        • The dynamic nature of the project: unknowable requirements
        • “What seemed so important 9 months ago.”
      • Long Beta; feature experimentation
        • Logging all user actions for analytics
        • LinkedIn profile extraction
      • Launched on-time and on-budget
        • Commercial success TBD – but enabled
    • 16. Learnings: Timeboxing
      • The single most important thing in my opinion
      • Forces decomposition mind-set
      • Forces periodic delivery
      • Forces prioritization
      • Reduces last-train faux urgency
    • 17. Learnings: Trust
      • Perceived loss of accountability
        • 750 page specification
        • Ability to monitor 99.5% compliance with requirements
      • So what?
        • Are we trying to maximize revenue or accountability for failure?
        • (Hint: you can fire them anyway)
      • Which is the bigger leap of faith?
        • Working closely with a team to periodically deliver working software?
        • Handing someone a tome and waiting 2 … 3 years?
      • Our “normal” thinking is inverted!
        • Rewarding negotiation more than anything else
        • See “Beyond Budgeting” for related business rants
    • 18. Learnings: Communication
      • Frequent communication a key element
        • Scrums, stand-up meetings, small teams
      • Elimination of some roles
        • The liaison communicators
        • More direct engineer to user conversations
      • Interpretation and reinterpretation of requirements
        • Think: design for assembly or maintenance
      • Some people can’t hack the change
        • Defend past roles
        • Dislike communication
      • Value reality
        • Reduce fear of delivering bad news

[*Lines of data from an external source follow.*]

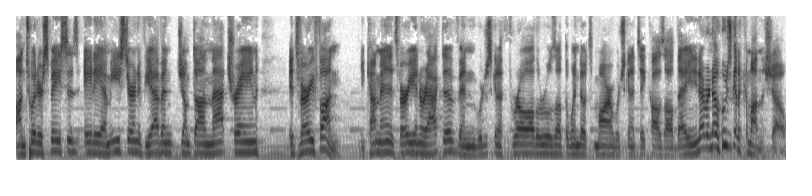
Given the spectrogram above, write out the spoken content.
on Twitter Spaces, 8 a.m. Eastern. If you haven't jumped on that train, it's very fun. You come in, it's very interactive, and we're just going to throw all the rules out the window tomorrow. We're just going to take calls all day, and you never know who's going to come on the show.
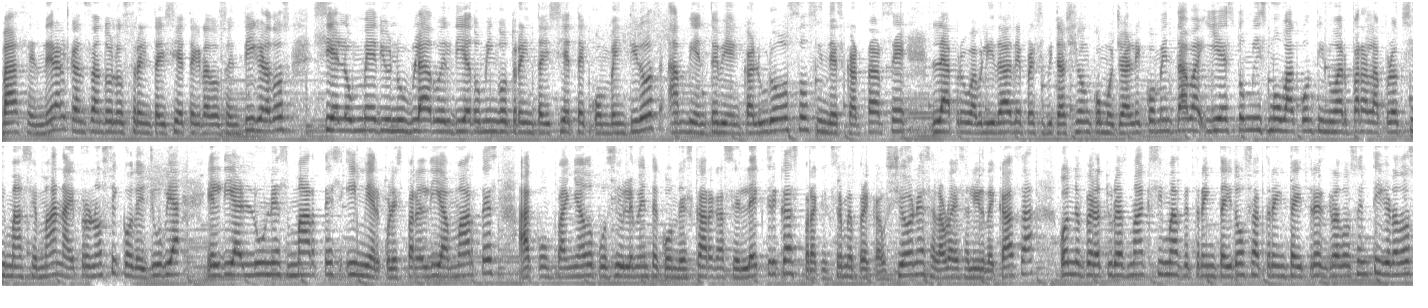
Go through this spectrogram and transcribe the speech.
va a ascender alcanzando los 37 grados centígrados, cielo medio nublado el día domingo 37 con 22, ambiente bien caluroso sin descartarse la probabilidad de precipitación como ya le comentaba y esto mismo va a continuar para la próxima semana. Hay pronóstico de lluvia el día lunes, martes y miércoles. Para el día martes acompañado posiblemente con descargas eléctricas para que extreme precauciones a la hora de salir de casa con temperaturas máximas de 32 a 33 grados centígrados,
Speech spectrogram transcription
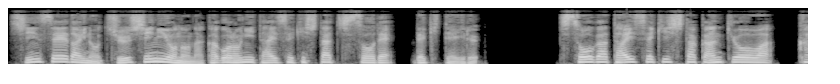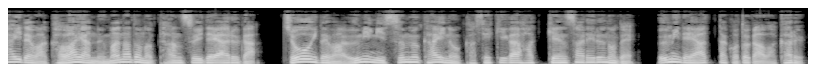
新生代の中心世の中頃に堆積した地層でできている。地層が堆積した環境は、海では川や沼などの淡水であるが、上位では海に住む貝の化石が発見されるので、海であったことがわかる。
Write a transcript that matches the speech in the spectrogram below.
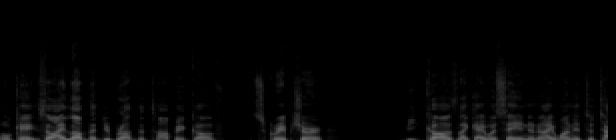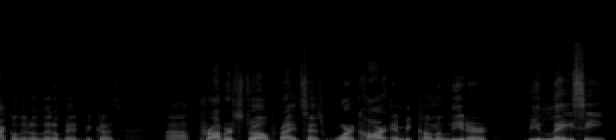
Okay, so I love that you brought the topic of scripture because, like I was saying, and I wanted to tackle it a little bit because uh, Proverbs 12, right, says, Work hard and become a leader, be lazy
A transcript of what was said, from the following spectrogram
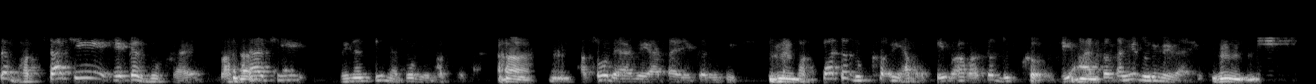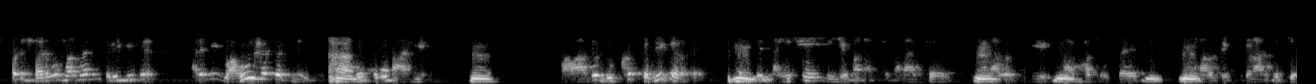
तर भक्ताची एकच दुःख आहे भक्ताची विनंती नको विभक्त हा. हम्म. असो द्यावे आता एकरूपी. भक्ताचं दुःख ह्या भक्तिभावाचं दुःख ही आर्थता ही दुर्मिळ आहे. पण सर्वसाधारण प्रेमीचे अरे मी वाहू शकत नाही हा. माझं प्रेम आहे. माझं दुःख कमी करत आहे. ते नाहीच होत नाहीये मनाचं मनाचं. मनावरती. आघात होत आहेत. मनावरती परिणाम होतोय.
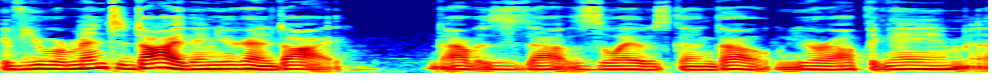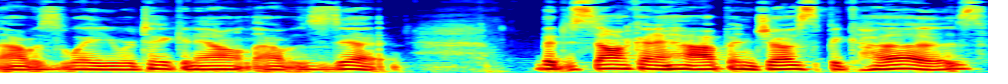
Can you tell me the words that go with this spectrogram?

    • 19. Conclusion
      • The principles
        • Breaking the iron triangle
        • Remembering the mythical man-month
      • The horror stories
        • I’ve shared mine
        • Yours are better
      • The reality
        • Agile works
        • Agile requires change
        • Agile can be adopted on small scale and then rolled out
        • You owe it to yourself to try agile development